As I said last time, more and more unlikely people seem to be talking about the power of the creative process, while failing to grasp its essential essence.

Here are three instances, randomly chosen from recent media viewing. A UK, household-name businessman spoke in a magazine interview of how his ‘quality products… invite people to take part in a dream’ with ‘lifestyle advertisements that tell a story that encourages customers to participate’.

A US university professor, whose speciality is ‘innovation as applied creativity’, spoke on radio about the need for businesses to ‘take creativity seriously’ if they want to build better teams and take their organization to new levels of performance, and also of the need for us all to ‘complexify’ (?) our thinking about creative intelligence.

A success guru, when asked by an NBC presenter how families can handle the economic challenges bequeathed to them by a failing economic system, threw out a lot of cliches about the need to ‘get creative’ by seeing ‘the opportunities in adversity’. When pressed by the interviewer for some practical advice, his suggestion was to invest in emerging economies (he favoured Vietnam) instead of at home in the US.
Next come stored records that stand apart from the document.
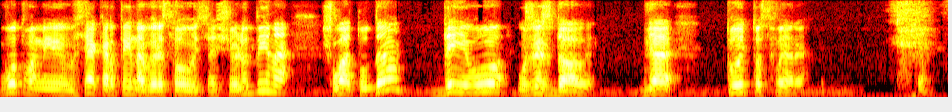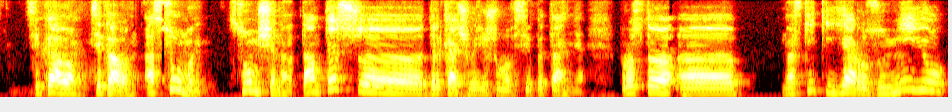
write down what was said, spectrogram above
От вам і вся картина вирисовується, що людина йшла туди, де його вже ждали для той-то сфери. Цікаво, цікаво. А Суми, Сумщина, там теж е, Деркач вирішував всі питання. Просто е, наскільки я розумію,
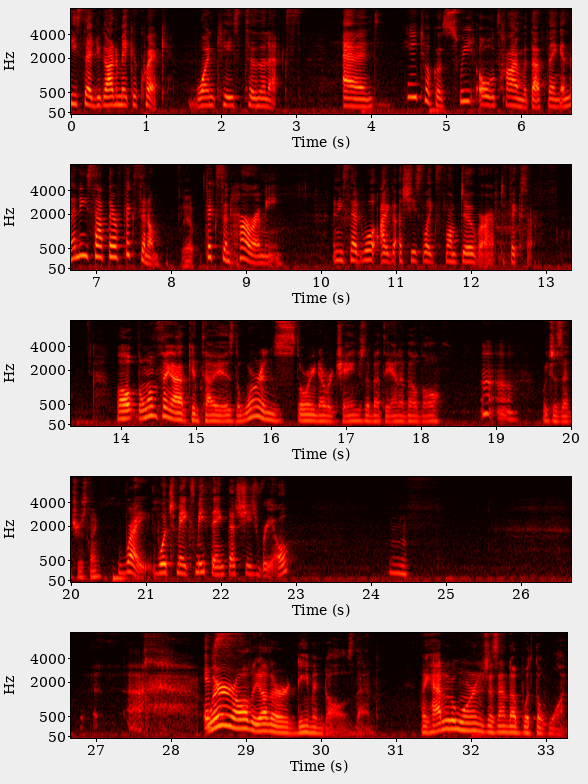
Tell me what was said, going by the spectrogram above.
he said you got to make it quick, one case to the next, and he took a sweet old time with that thing, and then he sat there fixing them, Yep. fixing her. I mean, and he said, "Well, I got, she's like slumped over. I have to fix her." Well, the one thing I can tell you is the Warrens' story never changed about the Annabelle doll, Mm-mm. which is interesting. Right, which makes me think that she's real. Hmm. Uh, Where are all the other demon dolls then? Like, how did the Warrens just end up with the one?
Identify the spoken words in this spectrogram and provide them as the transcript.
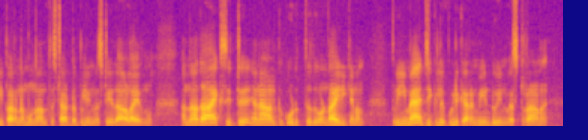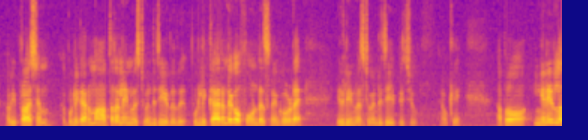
ഈ പറഞ്ഞ മൂന്നാമത്തെ സ്റ്റാർട്ടപ്പിൽ ഇൻവെസ്റ്റ് ചെയ്ത ആളായിരുന്നു. അന്ന് അത് ആ എക്സിറ്റ് ഞാൻ ആൾക്ക് കൊടുത്തത് കൊണ്ടായിരിക്കണം പ്രീ മാജിക്കിൽ പുള്ളിക്കാരൻ വീണ്ടും ഇൻവെസ്റ്ററാണ് അപ്പോൾ ഇപ്രാവശ്യം പുള്ളിക്കാരൻ മാത്രമല്ല ഇൻവെസ്റ്റ്മെന്റ് ചെയ്തത്. പുള്ളിക്കാരന്റെ കൊഫൗണ്ടേഴ്സിനെ കൂടെ ഇതിൽ ഇൻവെസ്റ്റ്മെന്റ് ചെയ്യിപ്പിച്ചു. ഓക്കെ. അപ്പോൾ ഇങ്ങനെയുള്ള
These people all used the term ‘creative intelligence’ with no apparent awareness that their suggestions were a travesty of the term. To clarify, here are the most salient differences between conventional, rational, analytical intelligence (the kind fostered by our education system and workplaces) and creative intelligence:

  • Conventional intelligence communicates through thoughts, concepts, opinions and ideas. Creative intelligence communicates through feelings, emotions, imaginings and intuitions.
  • Conventional intelligence aims to control; creative intelligence aims to allow.
  • Conventional intelligence analyses and critiques; creative intelligence plays and explores.
  • Conventional intelligence categorises; creative intelligence disrupts.
  • Conventional intelligence looks out, seeing human reality as material and fixed. Creative intelligence looks in, seeing human reality as imagined and co-created .
  • Conventional intelligence persuades through intellectual opinion and argument. Creative intelligence persuades through story, symbol and song.
  • Conventional intelligence consumes art, writing and music as entertainment. Creative intelligence creates art, writing and music as expression.
  • Conventtional intelligence likes answers; creative intelligence likes questions.
  • Conventional intelligence sees failure as avoidable and a defeat. Creative intelligence sees failure as necessary and a learning opportunity.
  • Conventional intelligence deploys. Creative intelligence devises.
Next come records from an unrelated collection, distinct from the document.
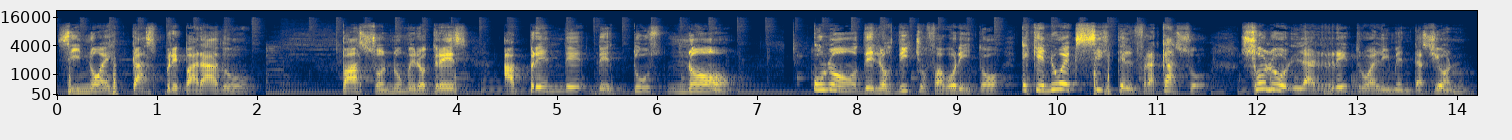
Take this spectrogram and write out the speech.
si no estás preparado. Paso número 3 Aprende de tus no. Uno de los dichos favoritos es que no existe el fracaso, solo la retroalimentación.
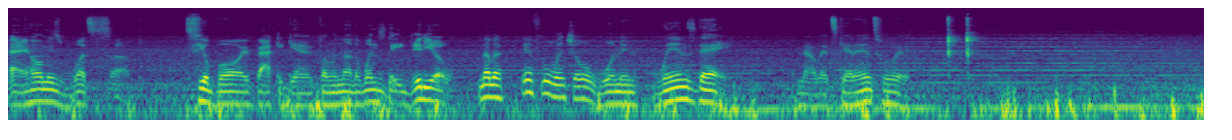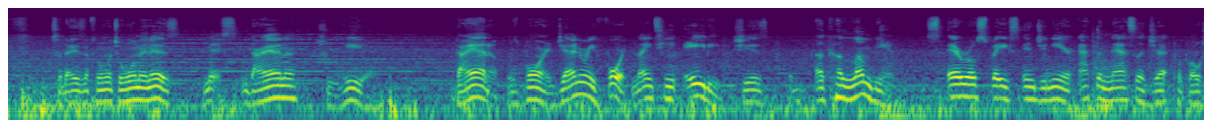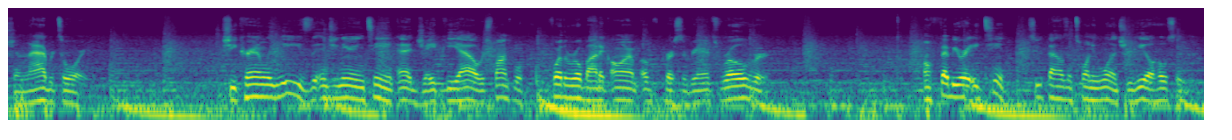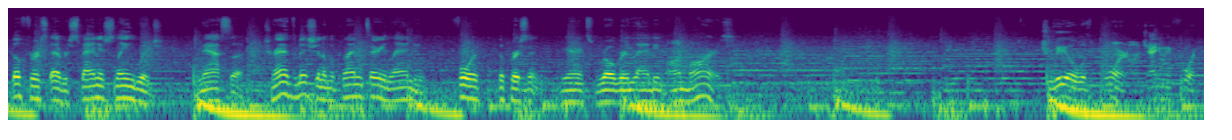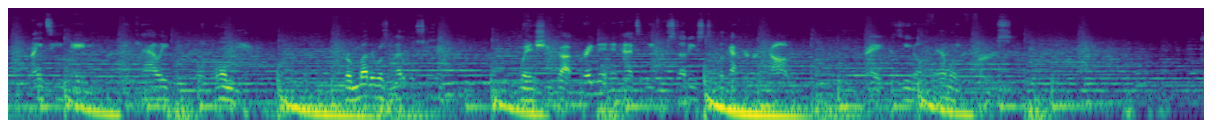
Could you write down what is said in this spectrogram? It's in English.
Hey homies, what's up? It's your boy back again for another Wednesday video. Another influential woman Wednesday. Now let's get into it. Today's influential woman is Miss Diana Trujillo. Diana was born January 4th, 1980. She is a Colombian aerospace engineer at the NASA Jet Propulsion Laboratory. She currently leads the engineering team at JPL, responsible for the robotic arm of Perseverance rover. On February 18, 2021, Trujillo hosted the first ever Spanish language NASA transmission of a planetary landing for the Perseverance rover landing on Mars. Trujillo was born on January 4th, 1980 in Cali, Colombia. Her mother was a medical student when she got pregnant and had to leave her studies to look after her job. Right? Because, you know, family first.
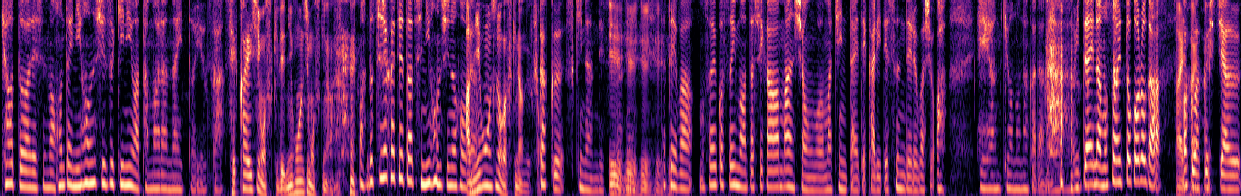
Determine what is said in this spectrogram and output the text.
京都はですね、まあ、本当に日本史好きにはたまらないというか。世界史も好きで日本史も好きなんですね、まあ、どちらかというと私日本史の方があ日本史の方が好きなんですか？深く好きなんですよね、例えばもうそれこそ今私がマンションをまあ賃貸で借りて住んでる場所あ平安京の中だな みたいなもうそういうところがワクワクしちゃう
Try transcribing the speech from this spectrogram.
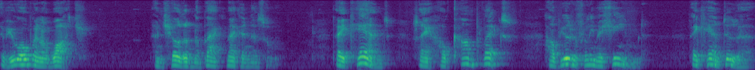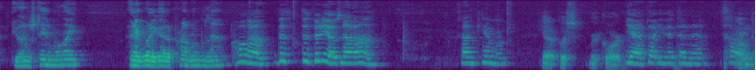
If you open a watch and show them the back mechanism, they can't say how complex, how beautifully machined. They can't do that. Do you understand why? Anybody got a problem with that? Hold on, this, this video is not on. It's on camera. You gotta push record. Yeah, I thought you had done that. Sorry. Oh, no.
Being creative means paying less attention to the surfaces, to our doings and achievements, our ambitions and desires in favour of focussing on the depths, the hidden forces and faculties that lie within.

Engaging creative intelligence inevitably brings us into direct observation of our ego.  That part of us that insists on burnishing our worries, wants and wishes, until they blind us to what’s here, now. That loves to hear our voice resounding opinions or issues, until we’ve drowned out the whispers of our hearts.
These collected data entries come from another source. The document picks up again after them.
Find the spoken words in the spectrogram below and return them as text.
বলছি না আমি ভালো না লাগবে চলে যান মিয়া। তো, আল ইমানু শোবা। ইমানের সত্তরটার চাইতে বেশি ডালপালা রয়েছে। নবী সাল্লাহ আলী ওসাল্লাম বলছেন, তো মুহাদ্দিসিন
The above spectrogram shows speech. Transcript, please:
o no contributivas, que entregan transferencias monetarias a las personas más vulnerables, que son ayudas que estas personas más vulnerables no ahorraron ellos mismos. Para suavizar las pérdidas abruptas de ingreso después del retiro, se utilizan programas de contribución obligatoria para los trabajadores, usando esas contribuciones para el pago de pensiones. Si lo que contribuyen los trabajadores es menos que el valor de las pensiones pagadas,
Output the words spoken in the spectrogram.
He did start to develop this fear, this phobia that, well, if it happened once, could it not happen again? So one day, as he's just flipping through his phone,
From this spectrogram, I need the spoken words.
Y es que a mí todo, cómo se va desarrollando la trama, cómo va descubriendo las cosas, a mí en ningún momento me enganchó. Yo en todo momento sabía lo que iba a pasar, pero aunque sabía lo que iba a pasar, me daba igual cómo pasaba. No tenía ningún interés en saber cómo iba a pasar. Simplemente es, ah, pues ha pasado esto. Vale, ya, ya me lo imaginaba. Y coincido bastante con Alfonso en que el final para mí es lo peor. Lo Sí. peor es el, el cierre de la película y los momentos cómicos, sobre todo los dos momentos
That allows the wellings from the eternal, internal font to flow back, more often than not, from whence they came, past our skin instead of through our blood.

It chooses to take, rather than give; to opt for safety over risk, to prefer predictability to certainty.

It prefers us to succeed rather than to learn. Fair enough. That’s how we’ve been taught  to live; it’s how most of us survive and a few of us thrive.

But let’s not pretend that changing our vocabulary or introducing the odd brainstorm means we’re now taking the creative way — when what we’re actually talking about is business as usual.